Attention deficit and attention deficit hyperactivity disorders (ADD and ADHD) have received much attention in recent years. ADD/HD affects sensory perception, absenteeism, cognition, and even organizational and planning skills. Urban youth of color are more likely to be affected by and less likely to receive a correct diagnosis and effective medication. Screenings by school psychologists and learning specialists can aid in the diagnosis of ADD and ADHD and the accessing of medications, as well as help students with effective behavioral modifications. School nurses are in a position to manage the medications by dispensing them to students at school if necessary, and ensuring that the timing and dosage are accurate.
Most contentious of the issues tackled by Basch in his call to arms is teen pregnancy.

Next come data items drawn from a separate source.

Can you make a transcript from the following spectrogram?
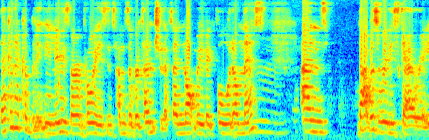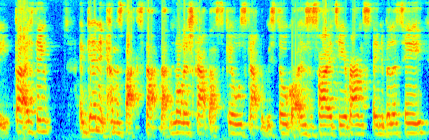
they're going to completely lose their employees in terms of retention if they're not moving forward on this. Mm. And that was really scary. But I think again it comes back to that that knowledge gap, that skills gap that we still got in society around sustainability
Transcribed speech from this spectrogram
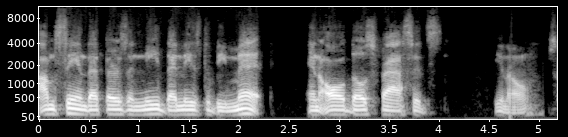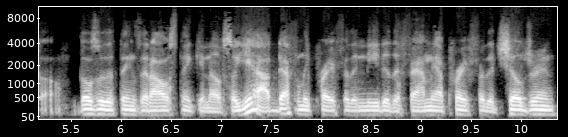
I'm seeing that there's a need that needs to be met and all those facets, you know. So, those are the things that I was thinking of. So, yeah, I'll definitely pray for the need of the family. I pray for the children.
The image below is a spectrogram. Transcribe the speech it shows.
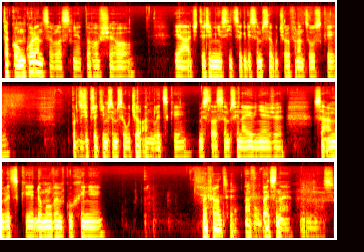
Ta konkurence vlastně toho všeho, já čtyři měsíce, kdy jsem se učil francouzsky, protože předtím jsem se učil anglicky. Myslel jsem si naivně, že se anglicky domluvím v kuchyni, Ve Francii. a vůbec ne. Nás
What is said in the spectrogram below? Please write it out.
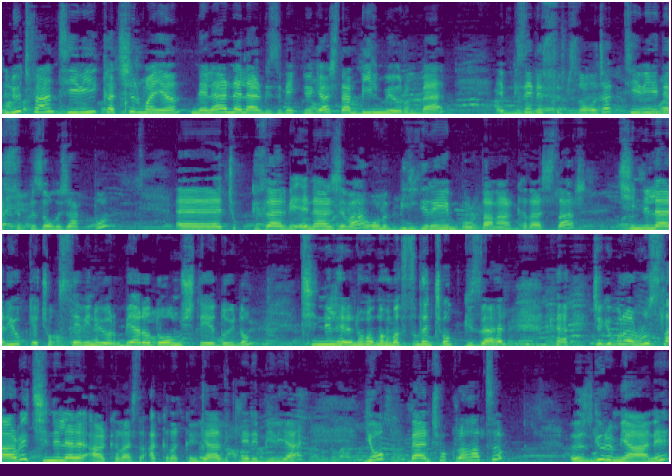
lütfen TV'yi kaçırmayın. Neler neler bizi bekliyor gerçekten bilmiyorum ben. Ee, bize de sürpriz olacak, TV'ye de sürpriz olacak bu. Ee, çok güzel bir enerji var. Onu bildireyim buradan arkadaşlar. Çinliler yok ya çok seviniyorum. Bir ara dolmuş diye duydum. Çinlilerin olmaması da çok güzel. Çünkü bura Ruslar ve Çinlilere arkadaşlar akın akın geldikleri bir yer. Yok ben çok rahatım. Özgürüm yani.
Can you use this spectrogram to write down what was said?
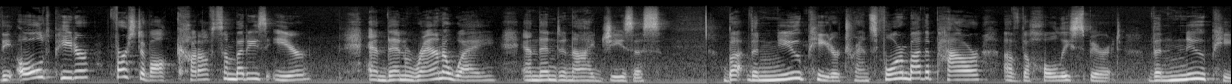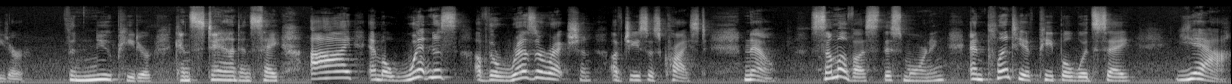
The old Peter, first of all, cut off somebody's ear and then ran away and then denied Jesus. But the new Peter, transformed by the power of the Holy Spirit, the new Peter, the new Peter can stand and say, I am a witness of the resurrection of Jesus Christ. Now, some of us this morning, and plenty of people would say, Yeah,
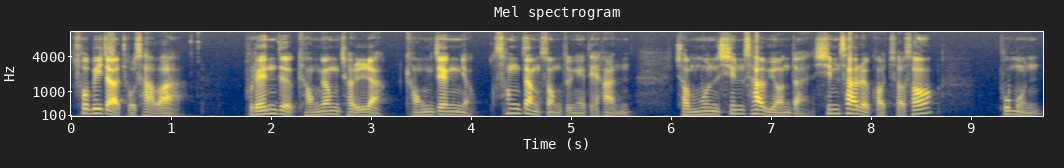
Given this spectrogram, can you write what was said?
소비자 조사와 브랜드 경영 전략, 경쟁력, 성장성 등에 대한 전문 심사위원단 심사를 거쳐서 부문,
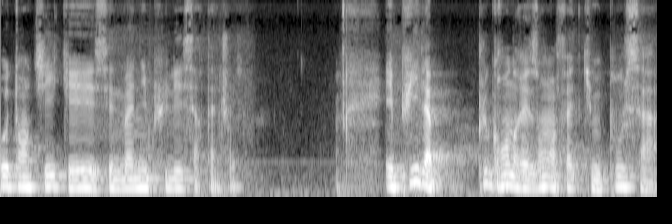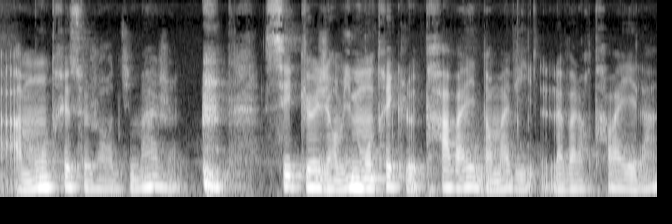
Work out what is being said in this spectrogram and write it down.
authentique et essayer de manipuler certaines choses. Et puis, la plus grande raison en fait qui me pousse à, à montrer ce genre d'image, c'est que j'ai envie de montrer que le travail dans ma vie, la valeur travail est là,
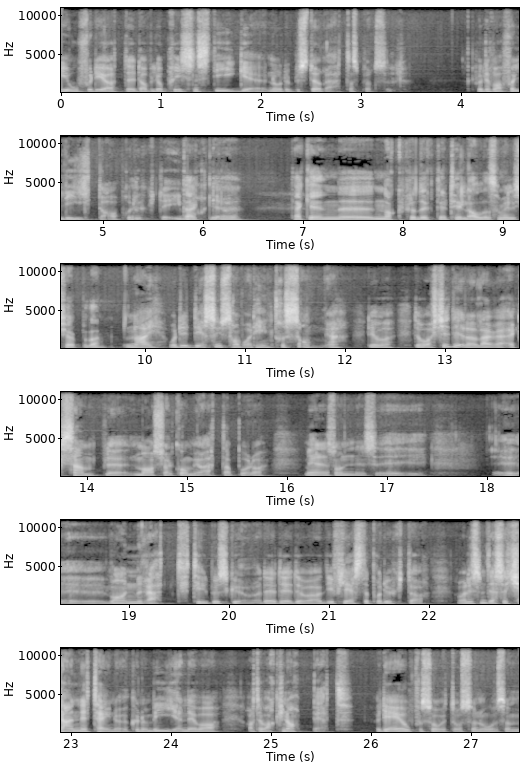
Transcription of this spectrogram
Jo, fordi at da vil jo prisen stige når det blir større etterspørsel. For det var for lite av produktet i markedet. Det er ikke nok produkter til alle som vil kjøpe det? Nei, og det, det syns han var det interessante. Det var, det var ikke det der eksempelet Marshall kom jo etterpå, da, med en sånn eh, eh, vannrett tilbudskurve. Det, det, det, var de fleste produkter. Det var liksom det som kjennetegner økonomien, det var at det var knapphet. Og Det er jo for så vidt også noe som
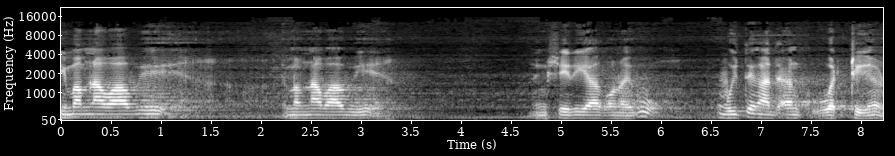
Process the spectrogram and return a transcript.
Imam Nawawi Imam Nawawi ning Syria kono iku wite ngantekan gedhe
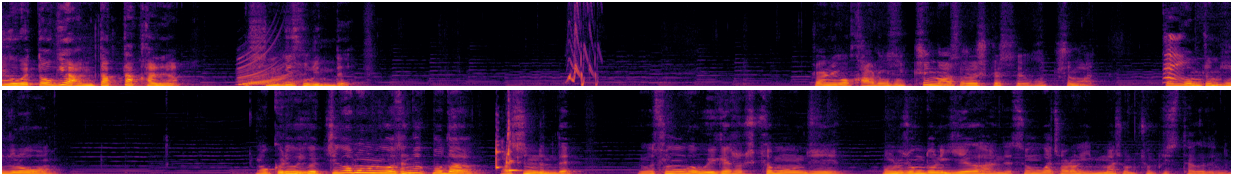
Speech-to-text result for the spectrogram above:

Among 15- to 17-year old girls, the pregnancy rate among blacks is more than three times higher than whites, and the rate among Hispanic teens is more than four times as high. Teen mothers on average have two fewer years of schooling. They are 10-12 percent less likely to finish high school, and have 14-29 percent lower odds of attending college. The implementation of evidence-based, comprehensive sex education is the best way to reduce the teen pregnancy disparity. This requires the overhaul of the popular abstinence-only education programs, which have been shown to leave students ill-equipped to make the healthiest decisions. Given the fraught political environment, comprehensive sex education is not widespread, and school nurses can be an essential resource for students beginning to engage in sexual activity. From dispensing condoms to connecting students to community resources for treatment who may disclose concerns about both pregnancy and sexually transmitted infections, and being the person on campus who can answer questions privately about reproductive health, nurses can address issues that are not part of classroom learning.

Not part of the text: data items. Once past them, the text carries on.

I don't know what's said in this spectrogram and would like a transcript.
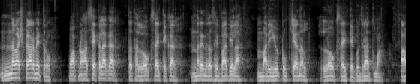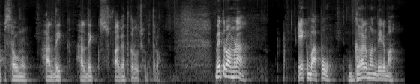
નમસ્કાર મિત્રો. હું આપનો હાસ્ય કલાકાર તથા લોક સાહિત્યકાર નરેન્દ્રસિંહ વાઘેલા. મારી યુટ્યુબ ચેનલ લોક સાહિત્ય ગુજરાતમાં આપ સૌનું હાર્દિક હાર્દિક સ્વાગત કરું છું મિત્રો. મિત્રો, હમણાં એક બાપુ ઘર મંદિરમાં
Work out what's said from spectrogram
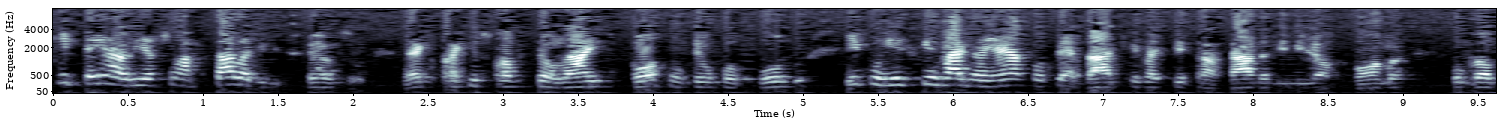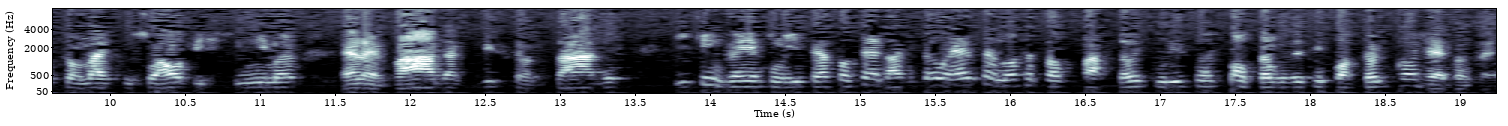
que tenham ali a sua sala de descanso, né, para que os profissionais possam ter o conforto e com isso quem vai ganhar é a sociedade que vai ser tratada de melhor forma, com profissionais com sua autoestima elevada, descansados, e quem ganha com isso é a sociedade. Então essa é a nossa preocupação e por isso nós pautamos esse importante projeto, André.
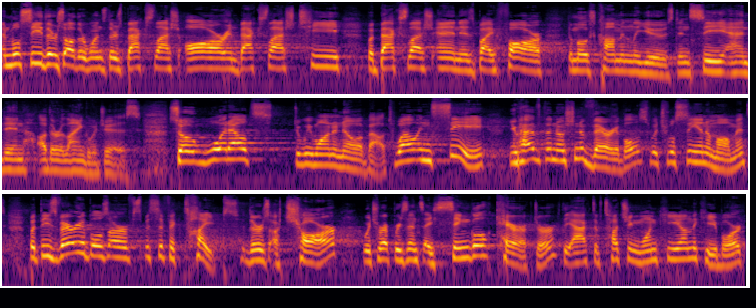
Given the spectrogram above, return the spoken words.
And we'll see there's other ones. There's backslash r and backslash t, but backslash n is by far the most commonly used in C and in other languages. So what else do we want to know about? Well, in C, you have the notion of variables, which we'll see in a moment. But these variables are of specific types. There's a char, which represents a single character, the act of touching one key on the keyboard.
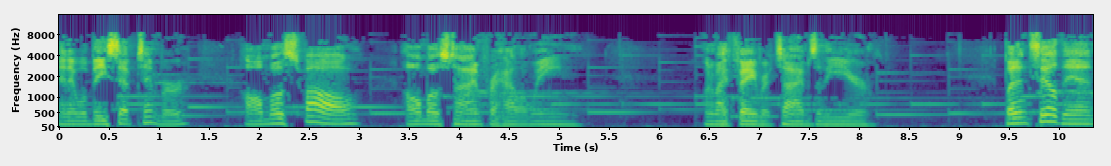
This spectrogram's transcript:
and it will be September, almost fall, almost time for Halloween. One of my favorite times of the year. But until then,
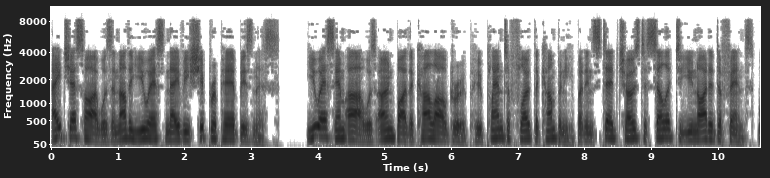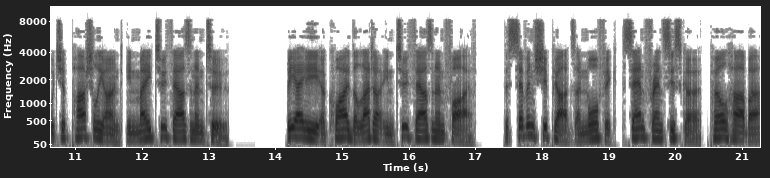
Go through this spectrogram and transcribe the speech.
HSI was another U.S. Navy ship repair business. USMR was owned by the Carlyle Group who planned to float the company but instead chose to sell it to United Defense which it partially owned in May 2002. BAE acquired the latter in 2005. The seven shipyards are Norfolk, San Francisco, Pearl Harbor,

There are signs of hope, as Basch was asked by Secretary of Education Arne Duncan to outline national health strategies in schools, but the now well-known public funding cuts to both healthcare and education continue to threaten the health status and educational attainment of youth in America’s public schools.
The disparities can be shocking. But these specific health issues are fairly straightforward, do not require specialists, and can be tackled easily within a school environment by nurses, resulting in the improvement of both kids’ public health and academic achievement—as long as they are given the finances and support to do so. As a front line of defense against immediate health emergencies and the prevention and maintenance of chronic diseases that develop in elementary school years, ensuring the presence of fully staffed, funded, and stable school-based health centers is essential—most especially for our children already victim to a shameful lack of resources.
Originally published at The 2×2 Project